Brooker outdoes himself with the aptly named, cold blooded 'Crocodile'.
How far would you go to protect your past? Apparently, in a world with memory recall available for others to see, it’s very far in ‘Crocodile’. Spoilers ahead!
You could imagine that in a world of fraudulent insurance claims, this kind of device would be perfect for sifting through the liars in order to focus on those who have actually been hurt. Sure we have dash-cams for our cars, but we can’t be recording our every move just in case. The narrative begins at a rave, attended by Mia Nolan (Andrea Riseborough) and Rob (Andrew Gower). Driving home the following morning, Rob hits and kills a cyclist. Mia wants to report the accident, however Rob convinces her not to and they instead dump both the body and his bike in the lake.
Flash-forward fifteen years later and Mia is happily married with a son and has a successful career.
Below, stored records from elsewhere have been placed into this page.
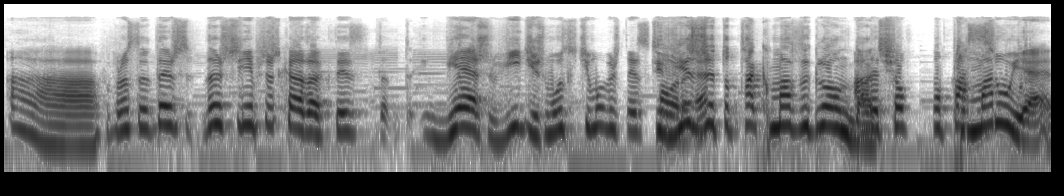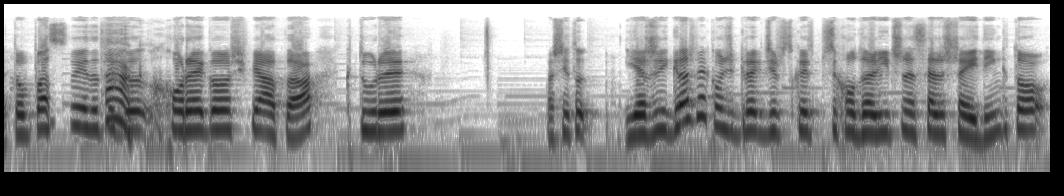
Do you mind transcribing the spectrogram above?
a, po prostu to już, to już ci nie przeszkadza. To jest, to, to, wiesz, widzisz, mózg ci mówi, że to jest Ty chore, wiesz, że to tak ma wyglądać. Ale to, to pasuje. To pasuje do tak. tego chorego świata, który Właśnie to, jeżeli grasz w jakąś grę, gdzie wszystko jest psychodeliczne, cel shading, to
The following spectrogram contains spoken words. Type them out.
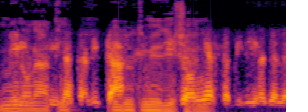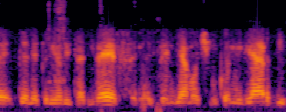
meno nati di natalità, bisogna stabilire delle, delle priorità diverse, noi spendiamo 5 miliardi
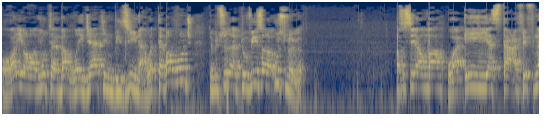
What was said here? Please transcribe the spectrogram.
غَيْرَ مُتَبَرِّجَاتٍ بِزِينَ وَالتَّبَرُّج, det betyder, at du viser dig udsmykker. Og så siger Allah, وَإِيَسْتَعْفِفْنَ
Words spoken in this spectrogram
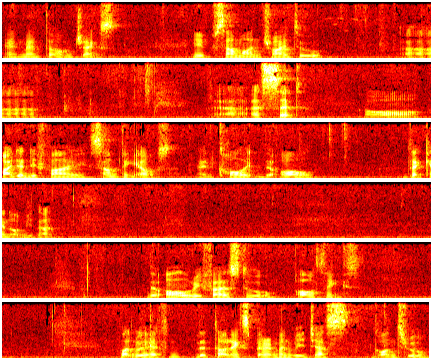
and mental objects. If someone try to uh, uh, assert or identify something else and call it the all, that cannot be done. The all refers to all things. What we have, the thought experiment we just gone through,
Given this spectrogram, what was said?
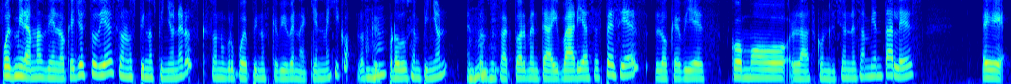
pues mira, más bien lo que yo estudié son los pinos piñoneros, que son un grupo de pinos que viven aquí en México, los que producen piñón. Entonces, actualmente hay varias especies. Lo que vi es cómo las condiciones ambientales eh,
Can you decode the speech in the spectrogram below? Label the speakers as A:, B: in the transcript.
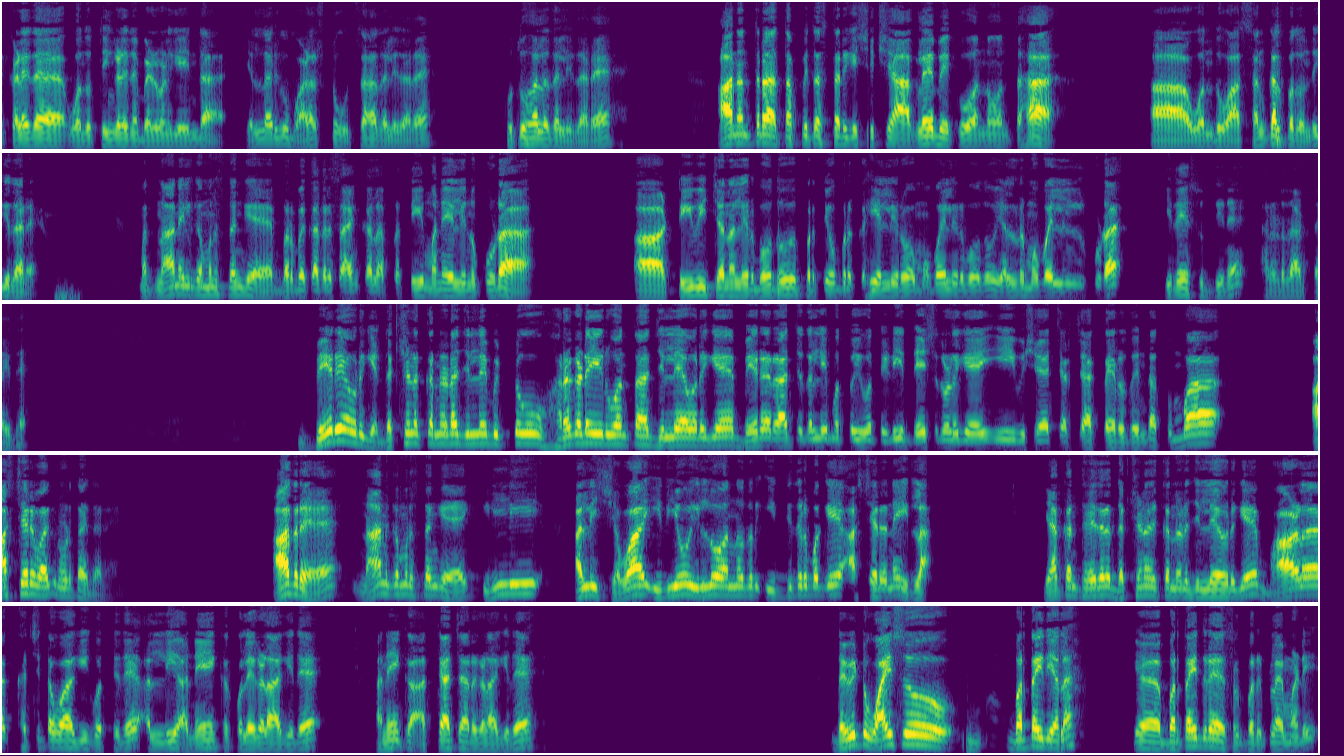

In a separate timeline we are introduced to Shazia (Kiran Sonia Sawar), who works as an investigator with her device known as the Recaller. She uses the device to look into the “victim’s” memories in order to verify the claim. Finally we’re introduced to Brooker’s villainous technology that will inevitably become a catalyst for the episode. However, this direct gaze into one’s consciousness appears to be a clear violation of privacy, regardless of verifying a claim. Whilst performing a service within the episode, you can’t help but wonder what could happen if this machine got into the wrong hands and is used to unwillingly withdraw information.
However, back to Mia on a business trip and she is visited by Rob. It’s obvious that the incident has taken a toll on him, whilst Mia has managed to put it behind her. Now sober, Rob wants to make amends with the cyclist’s wife whom has never remarried or lost hope he will return. Anonymously, Rob wishes to write to her to inform her of the incident so she may finally get closure. Mia, both angry he pushed her into helping him dispose of the body and worried about her future, pleads with him to reconsider. When Rob tries to leave, Mia manages to overpower him and kills him. Moments later, a man is hit by a driverless pizza van.
This leads to a spiral of events where Mia desperately tries to cover her tracks, in a world with technology that can see into your mind. Mia demonstrates how damaging the technology can be in the wrong hands as she uses it to steal information from Shazia, in order to continue covering her back. Riseborough’s phenomenal performance manages to allow you to empathise with her character, whilst also fearing her. You begin to question how far she will go to protect herself and her family. Would you go that far? Where would you draw the line: one, two, three murders? Or, once you’ve committed one murder, you’re already going down if you’re caught, so you may as well do anything to stop that.
Brooker’s ‘Crocodile‘ is chilling throughout and once again questions our reliance and manipulation of technology for our own adgenda. Of course, most creations begin with good intentions, however do we really outweigh the pros and cons before releasing the inventions? Shazia had a device that was able to see into people’s minds, yet she kept it in her own house and had no protection for her safety or that of the Recaller. Whilst the ending is grasping at straws slightly in order for closure, the episode lends itself as one of the most horrific Black Mirror episodes created.